  • Published
  • By 1st Lt. ReShard Wagstaff
  • 319th Missile Squadron ICBM deputy missile combat crew commander
In 2008, I graduated college, married the love of my life, and commissioned into the world's greatest Air Force -- Life was great! Early that December, I went on Christmas leave for the first time before I began my training. My family means the world to me and since they supported and guided me through my college years, I felt it was my responsibility to show them just how much I appreciated them. So I went out and bought them all gifts I knew they would enjoy (no matter the cost) because I figured I would save up again when I got home, or at least I thought.

A few weeks before Christmas I went to the emergency room for an extreme pain in my side, long story short, I had pulmonary embolisms (blood clots) and was only a few days away from one breaking off and killing me. Though I was far from 100 percent, the doctors decided to release me for Christmas, a nice gesture at the time; but little did I know a real disaster was around the corner. I finally made it back home in late January, began my rehabilitation and prepped myself to meet a medical board.

A few months went by, my rehabilitation ended, and I found out I made it through the medical board; clearing me to finally begin training. I thought things were really looking up for me, until the early morning of June 21 (Fathers Day), when I received the worst telephone call of my life ... my sister Grace had passed away. My world felt like it was crashing down; I used up all my savings when I had to stay in the hospital, and I didn't have enough money to get home ... I didn't know what to do.

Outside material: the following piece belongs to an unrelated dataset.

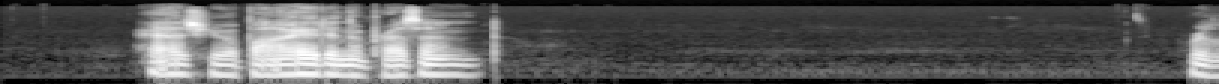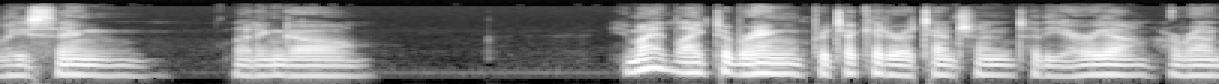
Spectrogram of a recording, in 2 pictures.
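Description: An older man speaks calmly and slowly into a close microphone, with long pauses.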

Luckily I had some excellent NCOs who pointed me in the direction of the Airman and Family Readiness Center, where I was able to get an interest free loan, and the same day I had a plane ticket home.

If it wasn't for Airmen such as you, who so generously donated to the Air Force Assistance Fund campaign, I never would have made it to my sister's funeral in time. And, if you have never met someone who has used the AFAF, I am Lt. ReShard Wagstaff, and this was how the AFAF helped me. If this story helps just one Airman in need, it has served its purpose.

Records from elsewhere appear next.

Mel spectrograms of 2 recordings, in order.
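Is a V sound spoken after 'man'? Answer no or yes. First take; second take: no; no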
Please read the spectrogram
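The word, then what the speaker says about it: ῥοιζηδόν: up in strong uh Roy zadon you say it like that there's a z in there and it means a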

The AFAF offers numerous programs ranging from emergency travel and funeral expenses, to educational grants and child care for permanent-change-of-station moves for both active-duty and retired members. More than 40,000 Air Force members and their families were helped with nearly $18 million in assistance last year.

So I ask you, today when your AFAF representative comes around, don't run from or try to avoid them, but look into your heart and think of that young Airman in need. Who knows, it could be you one day needing their help.